The tearoom, the holy grail of the trip. Harvest Hosts welcome RVs, offer no facilities for the vehicle so we dry camp for free and the idea is the hosts are rewarded by selling a little of what they produce. We obliged as you might imagine. 

We got Chai for Layne and some green and yellow tea for me. Yellow tea incidentally is fermented by the Chinese, a process Timmy adapted by putting leaves in a vacuum bag and submerging them overnight in a sous vide water cooker overnight. If you are tempted they do ship, obviously.

The other couple from Illinois in a more conventional forty foot home with all accessories said they were interested in the farming but all they drink is iced tea - barbarians! There were teas for them too of course. 

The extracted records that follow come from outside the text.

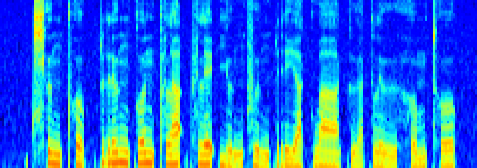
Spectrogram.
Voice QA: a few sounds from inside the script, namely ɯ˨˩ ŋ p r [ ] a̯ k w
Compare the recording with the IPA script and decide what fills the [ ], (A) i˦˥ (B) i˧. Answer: B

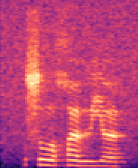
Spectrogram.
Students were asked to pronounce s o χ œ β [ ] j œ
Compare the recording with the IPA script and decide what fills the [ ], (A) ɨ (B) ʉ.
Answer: B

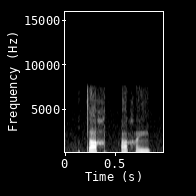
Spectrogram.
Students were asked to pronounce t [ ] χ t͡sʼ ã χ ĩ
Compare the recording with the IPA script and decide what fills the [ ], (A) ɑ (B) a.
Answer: B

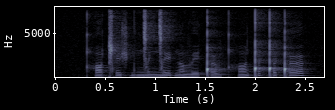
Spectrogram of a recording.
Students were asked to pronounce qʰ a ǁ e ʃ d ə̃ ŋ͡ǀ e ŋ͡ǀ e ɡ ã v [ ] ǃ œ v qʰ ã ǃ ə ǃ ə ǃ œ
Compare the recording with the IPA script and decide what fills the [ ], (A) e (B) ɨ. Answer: A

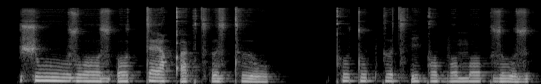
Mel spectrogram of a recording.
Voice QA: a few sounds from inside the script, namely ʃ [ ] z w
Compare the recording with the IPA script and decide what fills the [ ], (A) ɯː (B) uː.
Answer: B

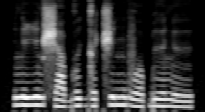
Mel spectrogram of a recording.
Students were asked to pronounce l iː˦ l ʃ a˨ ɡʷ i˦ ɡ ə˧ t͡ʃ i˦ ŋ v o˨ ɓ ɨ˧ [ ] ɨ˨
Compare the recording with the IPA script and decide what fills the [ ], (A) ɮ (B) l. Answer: B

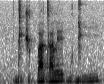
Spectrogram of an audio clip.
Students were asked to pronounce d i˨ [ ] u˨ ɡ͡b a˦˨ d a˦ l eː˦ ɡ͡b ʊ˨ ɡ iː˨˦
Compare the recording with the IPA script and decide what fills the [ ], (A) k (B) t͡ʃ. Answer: B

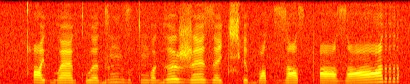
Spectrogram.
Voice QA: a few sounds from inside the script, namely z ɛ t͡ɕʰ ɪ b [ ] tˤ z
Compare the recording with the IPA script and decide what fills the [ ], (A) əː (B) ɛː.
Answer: A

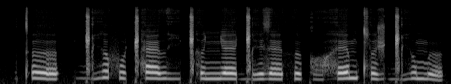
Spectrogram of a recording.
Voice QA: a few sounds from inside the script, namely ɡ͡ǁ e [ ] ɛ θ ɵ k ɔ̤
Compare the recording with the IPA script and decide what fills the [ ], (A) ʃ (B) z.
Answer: B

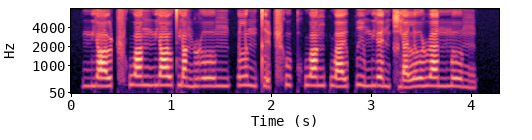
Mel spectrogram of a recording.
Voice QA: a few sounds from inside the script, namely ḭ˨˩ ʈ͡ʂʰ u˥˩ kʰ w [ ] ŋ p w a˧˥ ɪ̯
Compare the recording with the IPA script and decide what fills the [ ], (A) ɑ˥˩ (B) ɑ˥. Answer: B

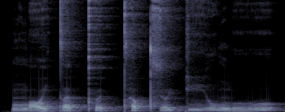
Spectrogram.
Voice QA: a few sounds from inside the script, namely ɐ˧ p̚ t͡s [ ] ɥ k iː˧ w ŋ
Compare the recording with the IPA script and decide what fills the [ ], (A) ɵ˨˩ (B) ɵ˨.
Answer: B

In the morning Timmy rolled by with our tea orders, Chai for Layne and the mysterious yellow tea for me. I found it quite interesting lightly sweetened. It tastes like strong tannic green tea. Fact #6: Incidentally Timmy says the white tea that has become popular only uses the very tip of the plant and requires one hundred thousand leaves to make a pound of tea. Too fiddly even for his immense patience. I can't even taste white tea so I am not a fan.

Bees humming, birds chirping and yellow tea to hand. Rusty was off minding his tea bushes nose down and tail up. 

Eventually he too slowed down and settled to watch the world, his favorite activity.

Ed the coffee drinker came by and we exchanged thoughts about tea and travel and the hope that the virus will fade away. he has moved full time into his rig and he says they like to wander around looking at small farms and local producers all over the country as his wife grew up in a farming family. The pleasure of retirement on the road is where you find it.

Everything climbs to the apex is how I would translate the poster, I hope accurately. Slightly obscure but the French often are. 

I'm actually quite glad the boys didn't stick to conventional farming making milk or butter or something banal. Tea in Mississippi? Why not.